If you’re just joining us, this is the second installment of a year long series documenting the building of our dream home. We started off with INSPIRATION, which you can find here. Now let’s dive into the scary area of FLOORPLANS.
1 Start With Something
So, we have our inspiration…cedar shakes…Hamptons look…Americana. Check, check, check. But, what will the house look like, feel like? How will it layout?
You have to start with something. My suggestion is to dive into one of the floor plan sites online. They have millions (literally) of plans to look at. Filter them down to meet your requirements, like number of bedrooms, bathrooms, etc. Do you want an open and airy Great Room? A more formal layout with a Living Room and Den? Poke around and see what you find. If you land on the perfect plan for you, stop right there and buy it! Done and done…disregard the rest of this post. 🙂
If you don’t, now it’s time to dig a little further. Save some of the ideas you liked and look at some other places. Your local parade of homes is a good start. Walking through model homes is extremely helpful, too.
I’m certainly not endorsing taking another builder’s plan, I’m talking about gathering ideas to begin with. Find something in line with what you like.
2 Adapt For Your Lifestyle
Now that you have a good starting point, let’s make it yours. How do you REALLY want to live? Not in a Pinterest fantasy world, but how do you REALLY want to live in real life?
For me and my family, pretty simply. Our list looks like this:
-Big, open Kitchen with a nice bar area for kids to sit at in the afternoons
-Kitchen open to a huge Family Room, so we can all watch TV together
-Playroom for my teen and toddler that’s close by and I can see into, to keep tabs of what’s going on, while keeping toys out of the way

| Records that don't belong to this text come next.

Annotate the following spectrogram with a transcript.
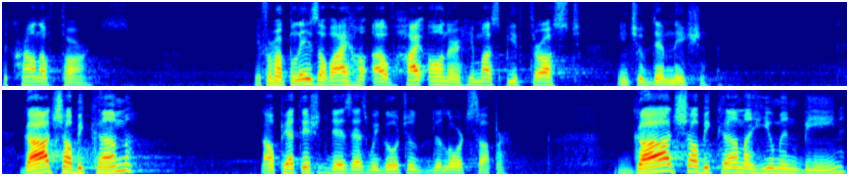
the crown of thorns. And from a place of high, of high honor, he must be thrust into damnation. God shall become, now pay attention to this as we go to the Lord's Supper. God shall become a human being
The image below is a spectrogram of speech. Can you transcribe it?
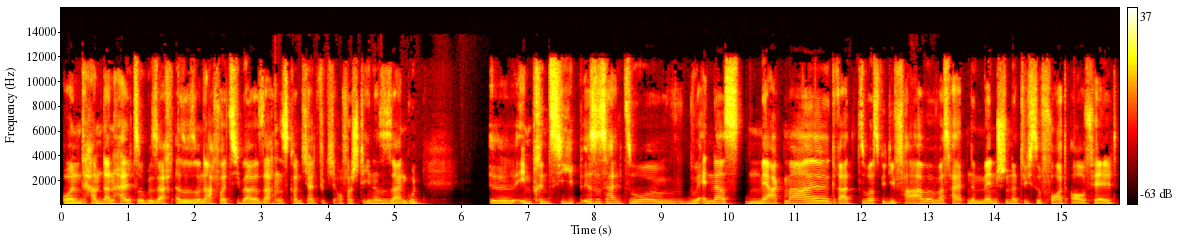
Und haben dann halt so gesagt, also so nachvollziehbare Sachen, das konnte ich halt wirklich auch verstehen, dass sie sagen, gut, äh, im Prinzip ist es halt so, du änderst ein Merkmal, gerade sowas wie die Farbe, was halt einem Menschen natürlich sofort auffällt.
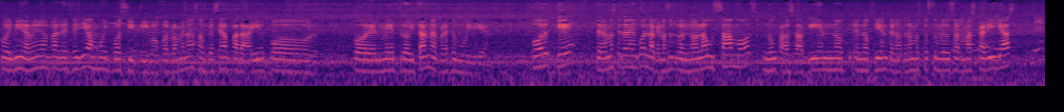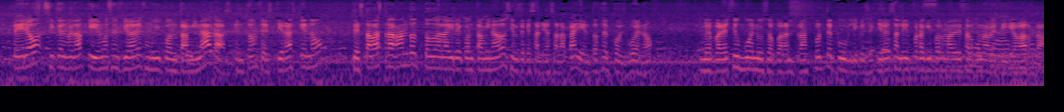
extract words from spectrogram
Pues mira, a mí me parecería muy positivo, por lo menos aunque sea para ir por, por el metro y tal, me parece muy bien. Porque tenemos que tener en cuenta que nosotros no la usamos, nunca, o aquí en, en Occidente no tenemos costumbre de usar mascarillas, pero sí que es verdad que vivimos en ciudades muy contaminadas. Entonces, quieras que no, te estabas tragando todo el aire contaminado siempre que salías a la calle. Entonces, pues bueno, me parece un buen uso para el transporte público y si quieres salir por aquí por Madrid alguna vez y llevarla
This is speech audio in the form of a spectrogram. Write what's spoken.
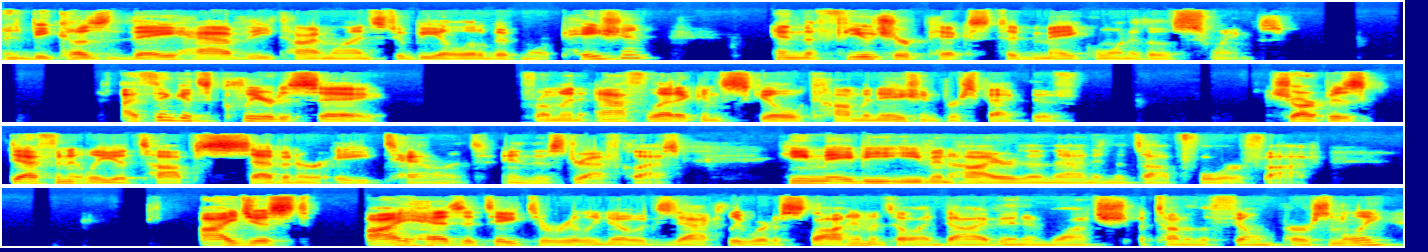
is because they have the timelines to be a little bit more patient and the future picks to make one of those swings. I think it's clear to say, from an athletic and skill combination perspective, Sharpe is definitely a top seven or eight talent in this draft class. He may be even higher than that in the top four or five. I just, I hesitate to really know exactly where to slot him until I dive in and watch a ton of the film personally.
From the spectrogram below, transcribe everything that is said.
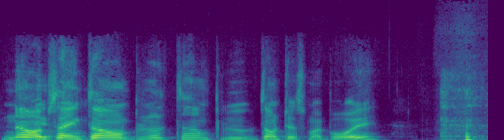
No, I'm saying um, don't don't don't diss my boy.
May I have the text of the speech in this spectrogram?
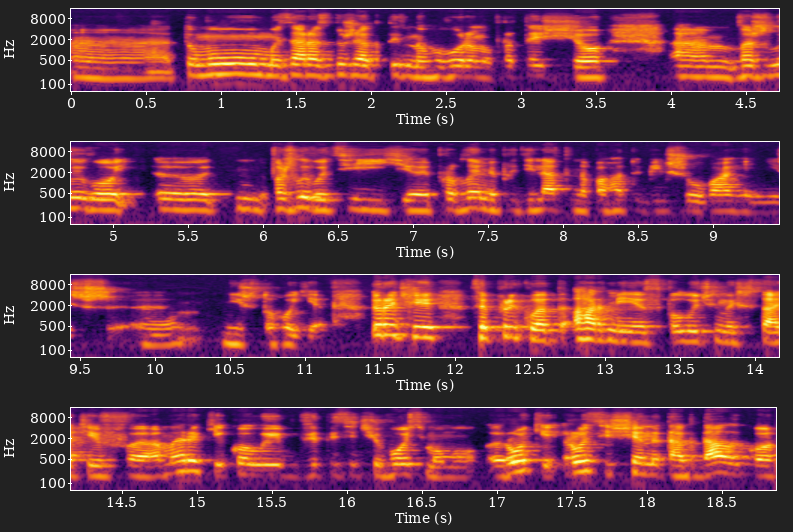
Е, Тому ми зараз дуже активно говоримо про те, що ем, важливо, е, важливо цій проблемі приділяти набагато більше уваги, ніж, е, ніж того є. До речі, це приклад армії Сполучених Штатів Америки, коли в 2008 році, році ще не так далеко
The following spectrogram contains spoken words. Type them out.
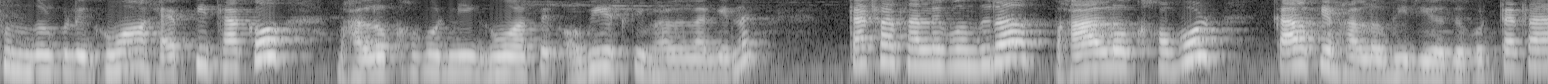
সুন্দর করে ঘুমাও, হ্যাপি থাকো। ভালো খবর নিয়ে ঘুমাতে অবভিয়াসলি ভালো লাগে না। টাটা তাহলে বন্ধুরা ভালো খবর কালকে ভালো ভিডিও দেবো। টাটা।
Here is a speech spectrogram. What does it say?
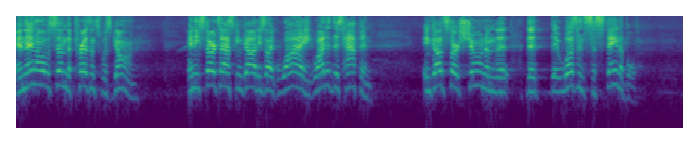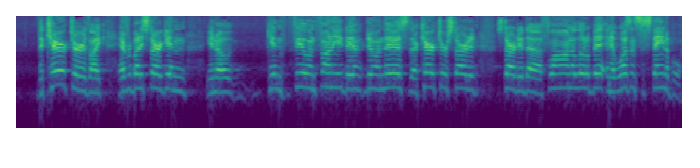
And then all of a sudden the presence was gone. And he starts asking God, he's like, why? Why did this happen? And God starts showing him that, that, that it wasn't sustainable. The character, like everybody started getting, you know, getting feeling funny doing this. Their character started started uh, flawing a little bit, and it wasn't sustainable.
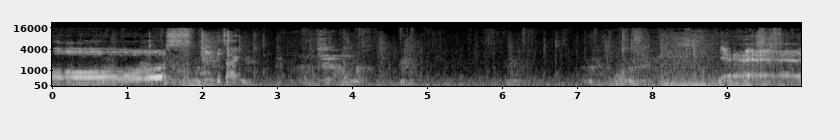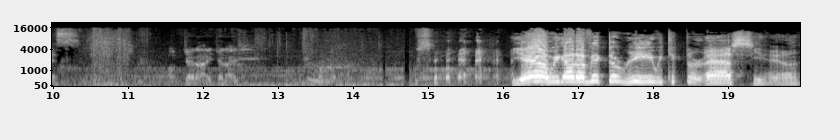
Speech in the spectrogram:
Oh, sneak attack. Yes. Oh, Jedi, Jedi. Just one minute. Yeah, we got a victory! We kicked their ass, yeah.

-A nice outdoor area with pool, fireplace and outdoor kitchen
-A separate, quiet office removed from the hustle and bustle of everyday so I can work in peace
-Lots of windows and light. I grew up in a tiny house with wood paneled walls and have an aversion to dark places.

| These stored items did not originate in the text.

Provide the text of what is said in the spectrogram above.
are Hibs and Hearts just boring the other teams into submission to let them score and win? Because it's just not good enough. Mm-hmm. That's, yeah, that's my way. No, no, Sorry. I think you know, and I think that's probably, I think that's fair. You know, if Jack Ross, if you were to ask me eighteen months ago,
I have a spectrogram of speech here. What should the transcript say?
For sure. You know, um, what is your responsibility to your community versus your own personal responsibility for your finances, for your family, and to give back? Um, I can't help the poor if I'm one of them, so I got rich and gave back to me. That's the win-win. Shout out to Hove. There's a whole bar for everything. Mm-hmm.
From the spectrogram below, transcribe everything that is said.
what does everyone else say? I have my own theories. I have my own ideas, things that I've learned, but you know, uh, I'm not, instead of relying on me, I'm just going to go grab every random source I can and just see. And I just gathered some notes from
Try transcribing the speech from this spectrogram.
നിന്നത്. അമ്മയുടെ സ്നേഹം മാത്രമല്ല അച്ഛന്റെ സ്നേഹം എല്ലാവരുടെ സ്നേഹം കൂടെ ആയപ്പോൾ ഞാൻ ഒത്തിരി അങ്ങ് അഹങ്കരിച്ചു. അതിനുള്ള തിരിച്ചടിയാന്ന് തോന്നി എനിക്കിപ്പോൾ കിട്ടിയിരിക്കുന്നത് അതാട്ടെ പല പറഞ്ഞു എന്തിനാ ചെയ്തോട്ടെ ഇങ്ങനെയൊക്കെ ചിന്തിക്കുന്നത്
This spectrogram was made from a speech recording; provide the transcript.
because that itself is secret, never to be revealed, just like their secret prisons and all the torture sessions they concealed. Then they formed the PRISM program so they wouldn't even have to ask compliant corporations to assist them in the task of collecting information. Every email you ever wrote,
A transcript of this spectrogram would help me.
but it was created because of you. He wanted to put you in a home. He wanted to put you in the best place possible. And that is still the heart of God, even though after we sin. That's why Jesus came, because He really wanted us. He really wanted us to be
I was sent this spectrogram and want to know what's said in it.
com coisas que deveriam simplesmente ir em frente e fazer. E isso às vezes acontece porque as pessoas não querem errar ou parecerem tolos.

-A big closet with an island. I just want it. 🙂
The rest of the stuff doesn’t matter too much to me. Laundry room…whatever, I’ll make it work. Master Bedroom…it will look great however it works out. Dining Room…same.
Once you have your priorities in order, it makes the decision making process much easier. Start with what’s important, then make concessions elsewhere.

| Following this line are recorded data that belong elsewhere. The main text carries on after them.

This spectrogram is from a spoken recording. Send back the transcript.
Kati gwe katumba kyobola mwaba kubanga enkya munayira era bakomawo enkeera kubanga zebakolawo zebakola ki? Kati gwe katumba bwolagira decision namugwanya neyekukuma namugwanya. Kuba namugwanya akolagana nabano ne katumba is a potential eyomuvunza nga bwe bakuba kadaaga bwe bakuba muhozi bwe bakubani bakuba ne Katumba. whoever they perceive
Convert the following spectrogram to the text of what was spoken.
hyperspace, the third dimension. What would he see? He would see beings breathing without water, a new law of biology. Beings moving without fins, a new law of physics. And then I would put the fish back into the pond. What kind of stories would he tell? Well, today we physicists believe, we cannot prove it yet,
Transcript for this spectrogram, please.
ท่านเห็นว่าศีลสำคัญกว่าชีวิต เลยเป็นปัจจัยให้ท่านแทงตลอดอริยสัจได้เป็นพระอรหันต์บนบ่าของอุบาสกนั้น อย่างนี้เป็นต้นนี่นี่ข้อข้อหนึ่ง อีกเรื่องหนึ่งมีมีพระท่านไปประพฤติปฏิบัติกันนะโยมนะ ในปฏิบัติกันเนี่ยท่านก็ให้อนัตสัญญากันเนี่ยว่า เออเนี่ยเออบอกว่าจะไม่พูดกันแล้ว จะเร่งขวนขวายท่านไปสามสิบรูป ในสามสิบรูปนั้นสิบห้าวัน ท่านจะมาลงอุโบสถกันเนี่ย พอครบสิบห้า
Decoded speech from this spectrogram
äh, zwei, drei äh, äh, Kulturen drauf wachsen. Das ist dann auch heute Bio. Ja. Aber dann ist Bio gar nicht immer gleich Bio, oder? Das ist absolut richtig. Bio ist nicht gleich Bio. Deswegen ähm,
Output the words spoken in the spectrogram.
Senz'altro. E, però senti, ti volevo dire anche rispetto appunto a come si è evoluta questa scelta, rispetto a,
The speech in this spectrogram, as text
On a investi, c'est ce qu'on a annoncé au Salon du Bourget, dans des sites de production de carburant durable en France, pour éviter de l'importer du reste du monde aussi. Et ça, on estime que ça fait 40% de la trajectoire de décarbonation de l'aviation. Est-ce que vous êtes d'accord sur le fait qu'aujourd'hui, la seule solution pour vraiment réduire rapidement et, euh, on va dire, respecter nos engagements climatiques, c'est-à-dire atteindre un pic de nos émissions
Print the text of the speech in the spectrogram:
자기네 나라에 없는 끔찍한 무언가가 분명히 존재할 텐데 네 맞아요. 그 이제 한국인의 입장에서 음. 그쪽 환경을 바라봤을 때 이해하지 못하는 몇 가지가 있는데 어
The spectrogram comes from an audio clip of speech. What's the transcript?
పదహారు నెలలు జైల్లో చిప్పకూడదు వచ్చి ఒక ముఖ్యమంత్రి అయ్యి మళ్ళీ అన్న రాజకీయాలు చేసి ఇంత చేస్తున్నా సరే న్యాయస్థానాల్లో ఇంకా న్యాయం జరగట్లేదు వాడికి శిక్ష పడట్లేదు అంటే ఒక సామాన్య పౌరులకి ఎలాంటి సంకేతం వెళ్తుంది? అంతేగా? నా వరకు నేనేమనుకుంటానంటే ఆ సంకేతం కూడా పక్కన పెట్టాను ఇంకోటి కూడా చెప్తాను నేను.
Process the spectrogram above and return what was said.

3 Work Backwards
Visualize what you actually want the room to look like… how you want it to function, then work back from that. For example, I want a big family room focused around the fireplace and TV. So I start with that particular visual and work backwards. I don’t make my vision work with the space in front of me, I make the space work with my vision.
Master Bath Inspiration
Pool Area Inspiration
4 Insert Some Real World Measurements
Do a little research. Measure a few areas around your current home. Does your family room feel cramped? Dining room tight? Find out what would actually work well and start plugging that into the plan. A good way to start inserting measurements is with a simple rug size. A 9×12 rug is a good base for a furniture grouping, give or take. Plop that measurement into the space you’re considering and see how it feels. Icovia is a great furniture floorpan resource online. There are many, many more, just poke around a bit. Go on there and create a few little nuggets to pop into your plan. Here are a few I did for this upcoming house, just to make sure I have my sizes down. Also, I am planning to use a world mural in the Playroom, so I am designing the room to be the exact size to accommodate it (13’9).
Family Room Layout
Design by Evans Construction and Design
Design by Evans Construction and Design
5 Take It To A Professional
This is not the time to try and become an expert on drawing house plans. Furniture groupings…no problem, but not house plans. Let someone who lives, eats and breathes this stuff guide you. Trust me, they know what you don’t. I’ve been creating floorpans for over 20 years and wouldn’t even think to try and draw mine myself. You don’t have to go to an architect. I’d actually suggest you not, if you have a good idea of what you want. Ask around and find a certified engineer and CAD operator that does this. They will save you in the long run, I pinky promise.
6 Edit, Edit, Edit
Meet with your new best friend and give them all you homework from above. Let them come back with a first draft. Start editing and going back and forth until you get everything just right. I typically have 5-10 back and forth until I am 100% happy. Don’t rush it.
Here are some progress shots of our floorplan. We took 6 rounds to get to the final product.
Version 5 (with options!)
7 Pat Yourself On The Back and Enjoy!
Here is our FINAL, FINAL plan with elevation. I couldn’t be happier. It meets all of our requirements and looks exactly how I imagined. We’ve never built anything similar to this, so it’s extra exciting!
What do you think?